= EXERCISE DIRECTIONS =
The records below are to be restated word for word, with their images omitted.

= MATERIAL FOR THIS EXERCISE =
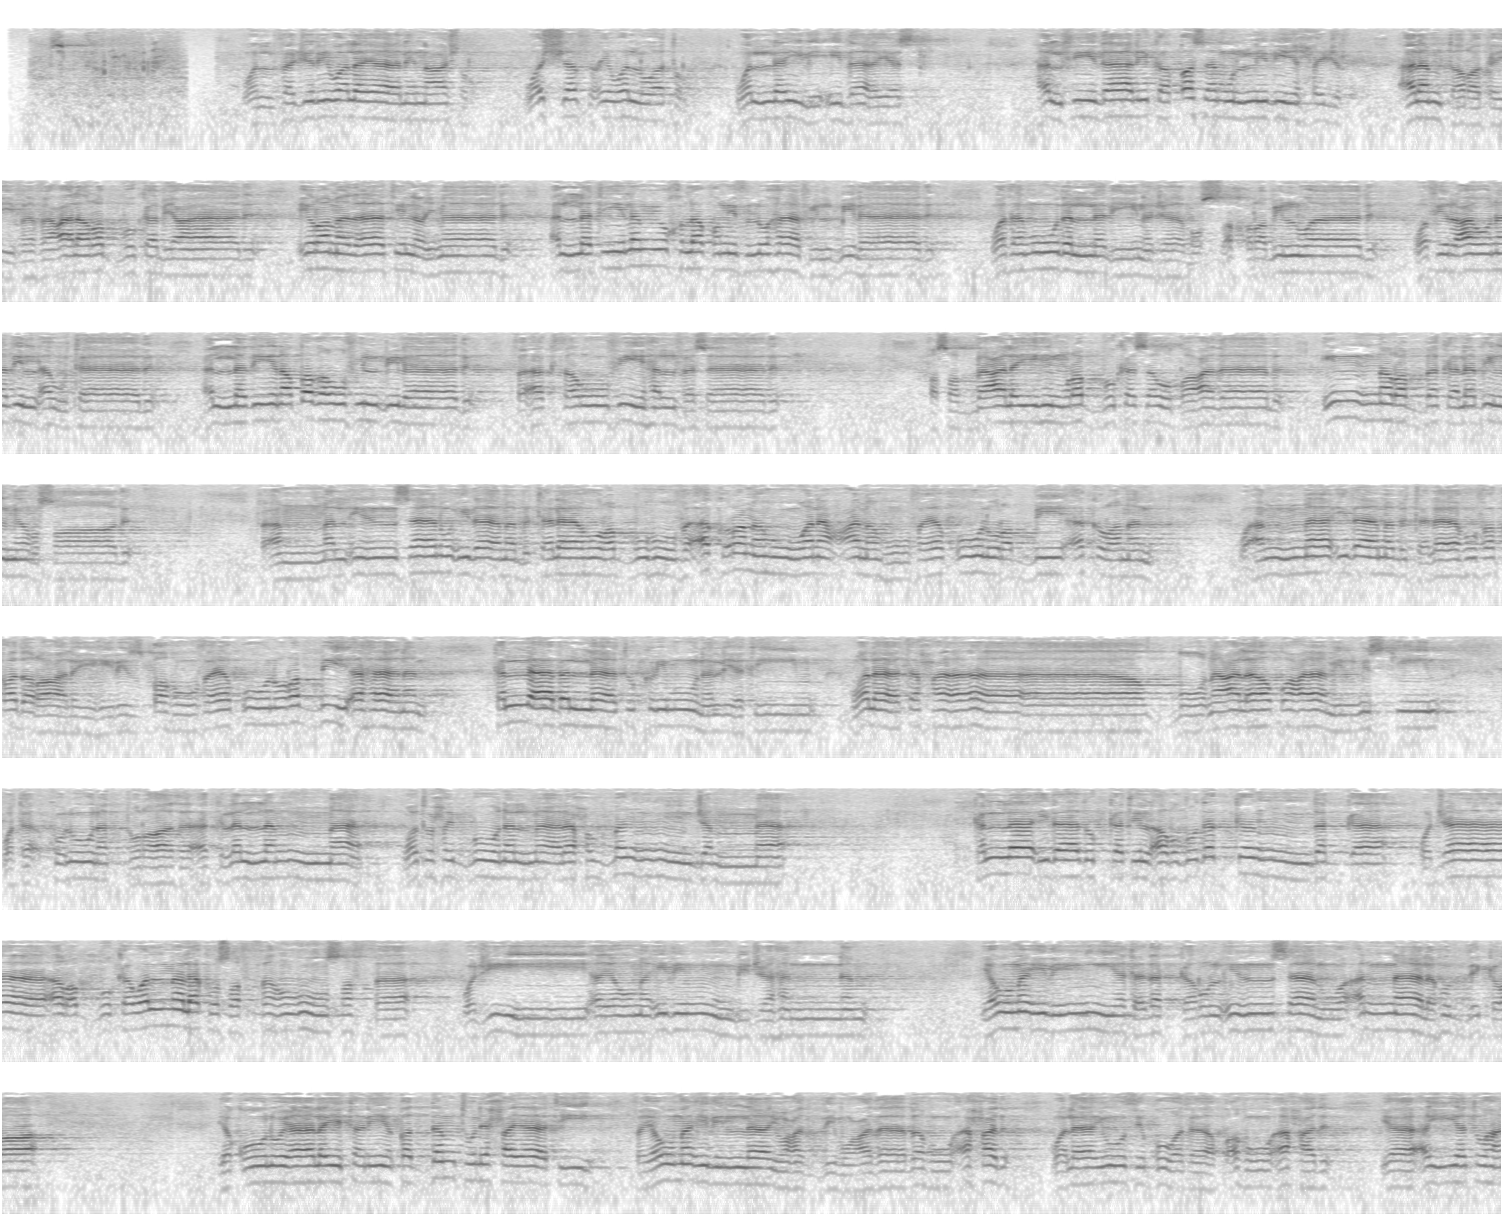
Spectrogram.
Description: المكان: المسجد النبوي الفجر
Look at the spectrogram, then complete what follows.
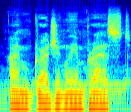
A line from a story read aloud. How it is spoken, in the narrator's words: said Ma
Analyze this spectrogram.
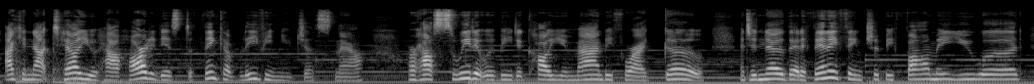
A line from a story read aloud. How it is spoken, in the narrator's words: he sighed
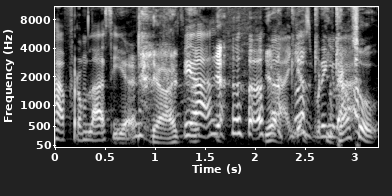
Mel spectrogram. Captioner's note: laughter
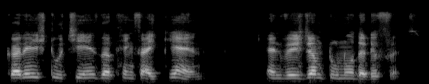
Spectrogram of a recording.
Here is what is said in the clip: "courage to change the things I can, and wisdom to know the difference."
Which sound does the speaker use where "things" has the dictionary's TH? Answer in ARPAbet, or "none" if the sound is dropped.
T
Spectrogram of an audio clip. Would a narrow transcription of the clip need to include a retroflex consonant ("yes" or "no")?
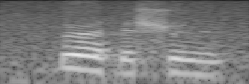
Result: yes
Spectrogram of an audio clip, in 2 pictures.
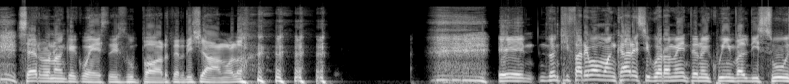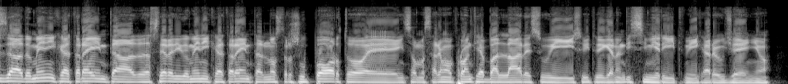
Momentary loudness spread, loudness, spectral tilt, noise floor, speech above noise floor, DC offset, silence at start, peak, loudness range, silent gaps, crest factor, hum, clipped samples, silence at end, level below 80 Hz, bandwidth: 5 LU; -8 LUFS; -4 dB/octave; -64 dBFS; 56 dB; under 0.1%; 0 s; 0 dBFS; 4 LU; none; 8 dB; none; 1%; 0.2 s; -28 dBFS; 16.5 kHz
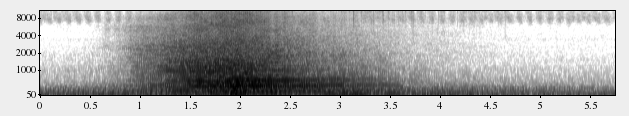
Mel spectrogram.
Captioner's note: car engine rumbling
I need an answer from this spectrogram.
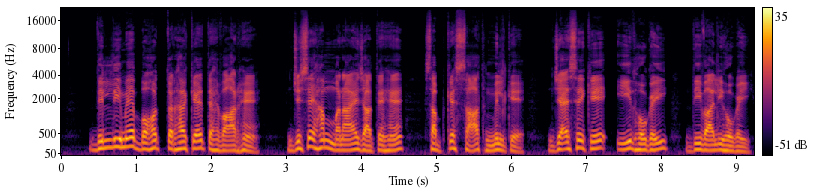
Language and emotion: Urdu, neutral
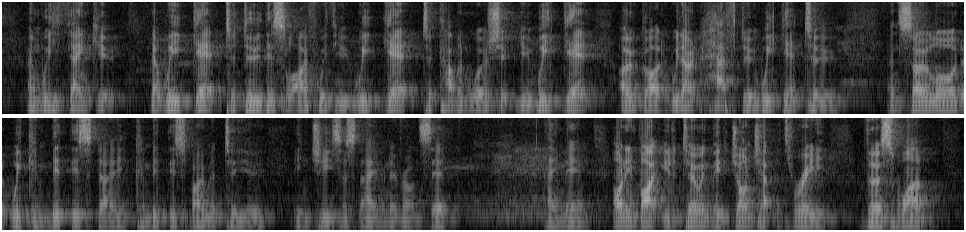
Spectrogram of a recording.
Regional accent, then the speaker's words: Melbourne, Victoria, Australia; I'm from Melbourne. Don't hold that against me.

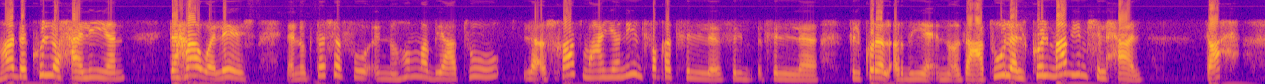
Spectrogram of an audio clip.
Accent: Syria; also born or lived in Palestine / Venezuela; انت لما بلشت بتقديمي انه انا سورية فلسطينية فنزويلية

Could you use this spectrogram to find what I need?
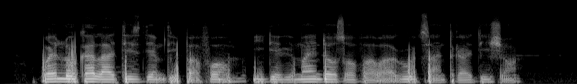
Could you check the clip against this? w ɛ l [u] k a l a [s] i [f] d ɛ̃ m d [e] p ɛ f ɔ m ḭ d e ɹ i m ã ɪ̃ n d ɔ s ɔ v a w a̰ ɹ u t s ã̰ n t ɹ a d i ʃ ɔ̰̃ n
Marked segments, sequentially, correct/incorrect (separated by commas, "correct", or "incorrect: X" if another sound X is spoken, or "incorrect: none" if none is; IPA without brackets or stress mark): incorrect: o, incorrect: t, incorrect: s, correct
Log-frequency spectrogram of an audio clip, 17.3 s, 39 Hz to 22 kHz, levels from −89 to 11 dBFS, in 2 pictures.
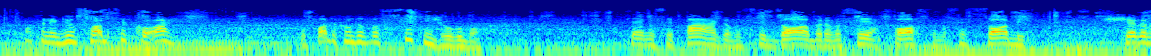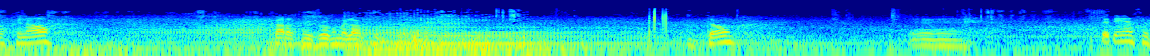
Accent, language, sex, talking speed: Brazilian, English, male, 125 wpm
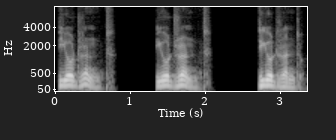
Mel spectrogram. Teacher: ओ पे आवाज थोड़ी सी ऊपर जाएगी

= SOLUTION FOR THIS PROBLEM =
Spectrogram.
Description: المكان: المسجد النبوي الفجر
Look at the spectrogram, then complete what follows.
A line from a story read aloud. How it is spoken, in the narrator's words: said Ma
Analyze this spectrogram.
A line from a story read aloud. How it is spoken, in the narrator's words: he sighed
Mel spectrogram. Captioner's note: laughter
Spectrogram of a recording.
Here is what is said in the clip: "courage to change the things I can, and wisdom to know the difference."
Which sound does the speaker use where "things" has the dictionary's TH? Answer in ARPAbet, or "none" if the sound is dropped.
T
Spectrogram of an audio clip. Would a narrow transcription of the clip need to include a retroflex consonant ("yes" or "no")?
Result: yes
Spectrogram of an audio clip, in 2 pictures.
Momentary loudness spread, loudness, spectral tilt, noise floor, speech above noise floor, DC offset, silence at start, peak, loudness range, silent gaps, crest factor, hum, clipped samples, silence at end, level below 80 Hz, bandwidth: 5 LU; -8 LUFS; -4 dB/octave; -64 dBFS; 56 dB; under 0.1%; 0 s; 0 dBFS; 4 LU; none; 8 dB; none; 1%; 0.2 s; -28 dBFS; 16.5 kHz
Mel spectrogram.
Captioner's note: car engine rumbling
I need an answer from this spectrogram.
Language and emotion: Urdu, neutral
Spectrogram of a recording.
Regional accent, then the speaker's words: Melbourne, Victoria, Australia; I'm from Melbourne. Don't hold that against me.

Spectrogram of an audio clip.
Accent: Syria; also born or lived in Palestine / Venezuela; انت لما بلشت بتقديمي انه انا سورية فلسطينية فنزويلية

Could you use this spectrogram to find what I need?
Could you check the clip against this? w ɛ l [u] k a l a [s] i [f] d ɛ̃ m d [e] p ɛ f ɔ m ḭ d e ɹ i m ã ɪ̃ n d ɔ s ɔ v a w a̰ ɹ u t s ã̰ n t ɹ a d i ʃ ɔ̰̃ n
Marked segments, sequentially, correct/incorrect (separated by commas, "correct", or "incorrect: X" if another sound X is spoken, or "incorrect: none" if none is; IPA without brackets or stress mark): incorrect: o, incorrect: t, incorrect: s, correct
Log-frequency spectrogram of an audio clip, 17.3 s, 39 Hz to 22 kHz, levels from −89 to 11 dBFS, in 2 pictures.
Accent, language, sex, talking speed: Brazilian, English, male, 125 wpm
Mel spectrogram. Teacher: ओ पे आवाज थोड़ी सी ऊपर जाएगी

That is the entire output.